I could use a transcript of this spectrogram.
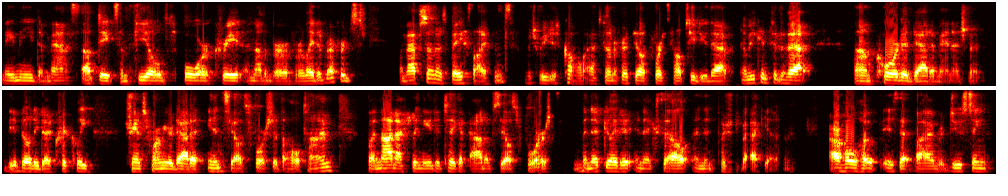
maybe you need to mass update some fields or create a number of related records. Um, Apsona's base license, which we just call Apsona for Salesforce, helps you do that. And we consider that um, core to data management, the ability to quickly transform your data in Salesforce at the whole time, but not actually need to take it out of Salesforce, manipulate it in Excel, and then push it back in. Our whole hope is that by reducing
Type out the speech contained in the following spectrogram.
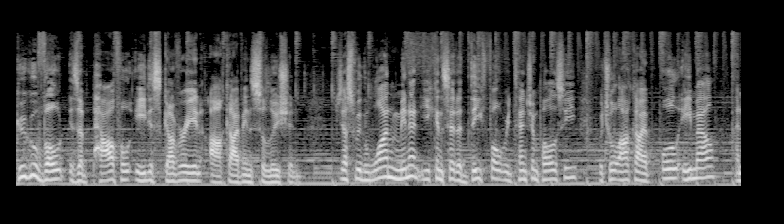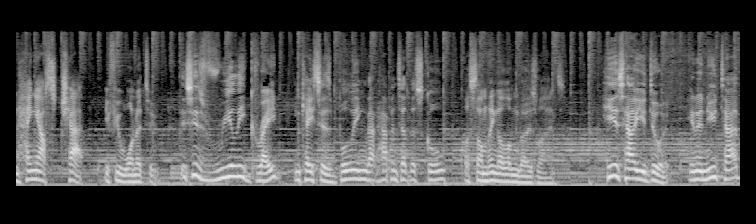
Google Vault is a powerful e-discovery and archiving solution. Just with one minute, you can set a default retention policy, which will archive all email and Hangouts chat if you wanted to. This is really great in case there's bullying that happens at the school or something along those lines. Here's how you do it. In a new tab,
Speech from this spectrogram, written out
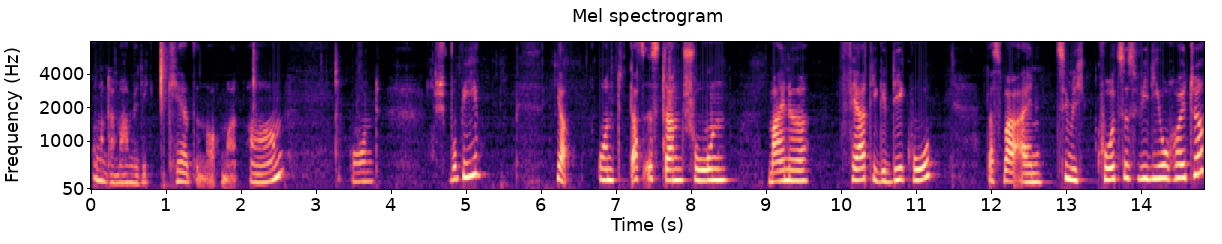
Und dann machen wir die Kerze noch mal an und schwuppi. Ja, und das ist dann schon meine fertige Deko. Das war ein ziemlich kurzes Video heute.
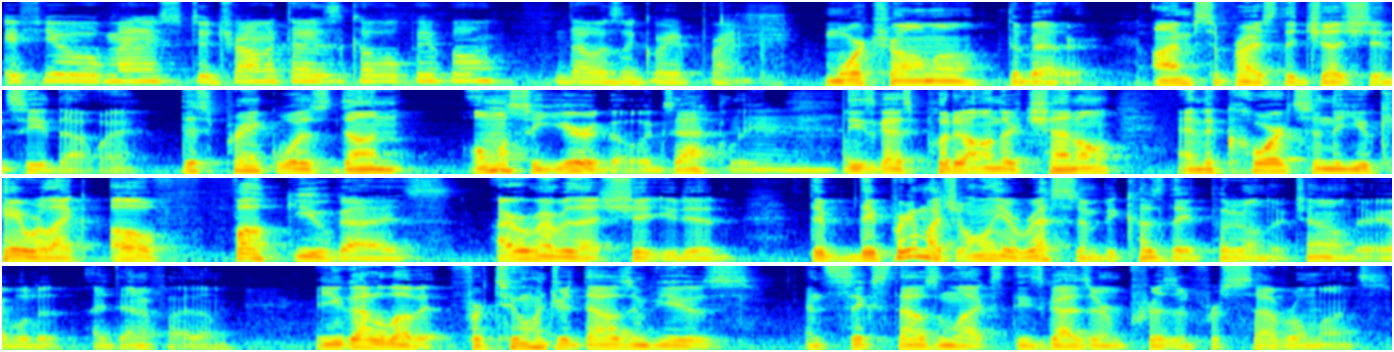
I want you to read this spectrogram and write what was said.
If you managed to traumatize a couple people, that was a great prank. More trauma, the better. I'm surprised the judge didn't see it that way. This prank was done almost a year ago, exactly. Mm. These guys put it on their channel, and the courts in the UK were like, oh, fuck you guys. I remember that shit you did. They, they pretty much only arrested them because they put it on their channel. They're able to identify them. And you gotta love it. For 200,000 views and 6,000 likes, these guys are in prison for several months.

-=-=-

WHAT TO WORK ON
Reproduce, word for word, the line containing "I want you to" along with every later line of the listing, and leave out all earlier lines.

REPLY
I want you to read this spectrogram and write what was said.
If you managed to traumatize a couple people, that was a great prank. More trauma, the better. I'm surprised the judge didn't see it that way. This prank was done almost a year ago, exactly. Mm. These guys put it on their channel, and the courts in the UK were like, oh, fuck you guys. I remember that shit you did. They, they pretty much only arrested them because they put it on their channel. They're able to identify them. And you gotta love it. For 200,000 views and 6,000 likes, these guys are in prison for several months.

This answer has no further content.